In conclusion, open and closed innovation offer distinct advantages and challenges, and selecting the most appropriate approach depends on the unique context of your business. By carefully considering the factors outlined above, organisations can make informed decisions to drive innovation and growth.

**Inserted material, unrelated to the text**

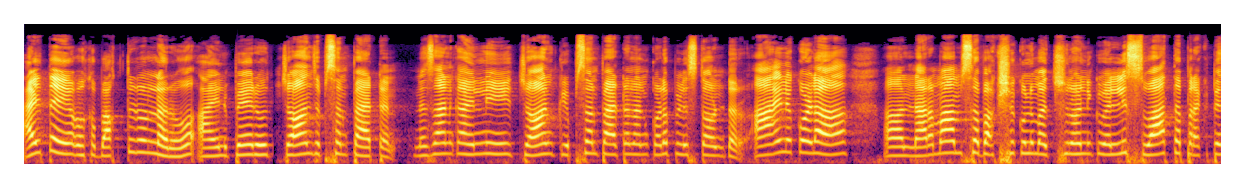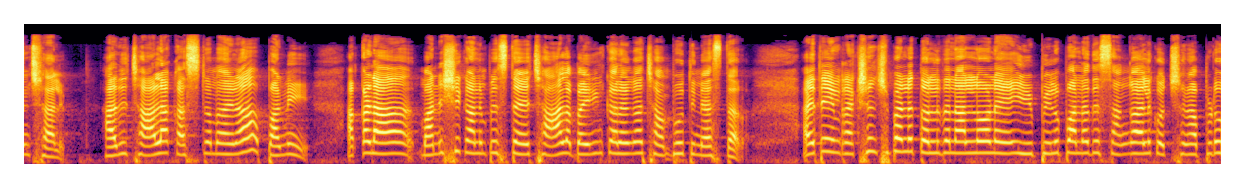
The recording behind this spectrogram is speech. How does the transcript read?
అయితే ఒక భక్తుడు ఉన్నారు ఆయన పేరు జాన్ జిప్సన్ ప్యాటర్న్. నిజానికి ఆయన్ని జాన్ గిప్సన్ ప్యాటర్న్ అని కూడా పిలుస్తూ ఉంటారు. ఆయన కూడా నరమాంస భక్షకుల మధ్యలోనికి వెళ్ళి స్వార్థ ప్రకటించాలి. అది చాలా కష్టమైన పని. అక్కడ మనిషి కనిపిస్తే చాలా భయంకరంగా చంపు తినేస్తారు. అయితే ఈయన రక్షించబడిన తొలిదలాల్లోనే ఈ పిలుపు అన్నది సంఘాలకు వచ్చినప్పుడు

This blog post delved into the crucial distinctions between open and closed innovation, highlighting how these two strategies impact the way companies maintain their competitive edge. As we have seen, open innovation encourages businesses to engage in collaborative efforts, leverage external resources, and foster a more adaptable, fluid system. In contrast, closed innovation focuses inward, prioritising proprietary knowledge, full ownership and control, as well as independent problem-solving. To make an informed decision regarding the most suitable option for a business, weighing the advantages and disadvantages of each approach is essential. Open innovation boasts benefits such as reduced costs, diversified perspectives, and accelerated innovation cycles. These can prove invaluable, especially when operating in dynamic environments. On the other hand, closed innovation maintains strict control over intellectual property and streamlines research and development, potentially leading to breakthroughs that competitors may struggle to replicate. The importance of understanding the differences between open and closed innovation cannot be overstated. It is crucial for businesses to determine which approach best aligns with their overall strategy, organisational culture, and specific industry norms. Ultimately, this decision may directly impact a company's capacity for growth, long-term success, and market leadership. By understanding the nuances of each approach and how they align with a firm's objectives, business leaders can adopt the most appropriate innovation strategy to optimise their organisation's competitive position in the market. In summary, developing a clear grasp of open and closed innovation strategies is critical to making informed choices that reinforce an organisation's capacity for success in today's rapidly evolving business landscape. As companies strive to secure a leading edge and foster sustainable growth, assessing the merits and drawbacks of each framework is indispensable in shaping an approach tailored to the unique needs of an organisation.